Prof. Varde talks about the process of evolving the language based states. Even if Mumbai was recognized as bi-lingual, it would have become a part of Maharashra.
s. m. joshi
What I want to say, is that the way in the centre tackled this issue had fired this extreme feelings about language. I remember Chintamanrao Deshmukh , who was elected on congress ticket in Lok Sabha (parliament),in 1952, and he resigned and while resigning he said that I am doing this because there is, he used the word - animus - there is in the mind of central government an animus against Maharashtra, only because of Mumbai. Mumbai is the commercial capital of the country and just because of that to take her away from Maharashtra and make a state-city out of Mumbai, I will say is a plot of capitalist groups. I also want to say, that the leadership of the movement, has been done by S.M. Joshi, Dange. And S.M.'s character was so tolerant and so…opened out as they say and that is why he said, in this state the meaning of this being a Marathi state is that all have space here, there will be no injustice on anybody.
And when there were attacks on some Gujarati shops, that time S.M. opposed them. He would stay in areas like Kandewadi just to reassure people. And he had said, even if one Gujarati woman is proved to be raped then hang me. His position, was to take everybody along and Marathi people should be dominant, this was never in his mind. From that time till now, we have traveled quite a long way.
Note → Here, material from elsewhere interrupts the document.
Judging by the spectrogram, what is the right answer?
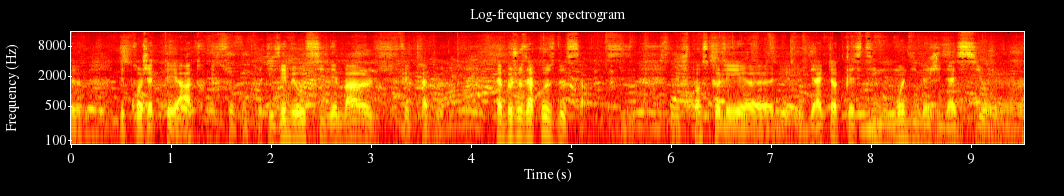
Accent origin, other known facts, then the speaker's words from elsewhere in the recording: Cherbourg, Normandy, France; born there; Je suis né à Cherbourg. J'y ai jamais vécu.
I am ashamed to think that some people from Bihar who come here for work and they are beaten and sent back, this never happened during Sanyukta Maharashtra movement and is not the ideology of the movement.
It was an assertion movement but not a movement of intolerance
S. M. Joshi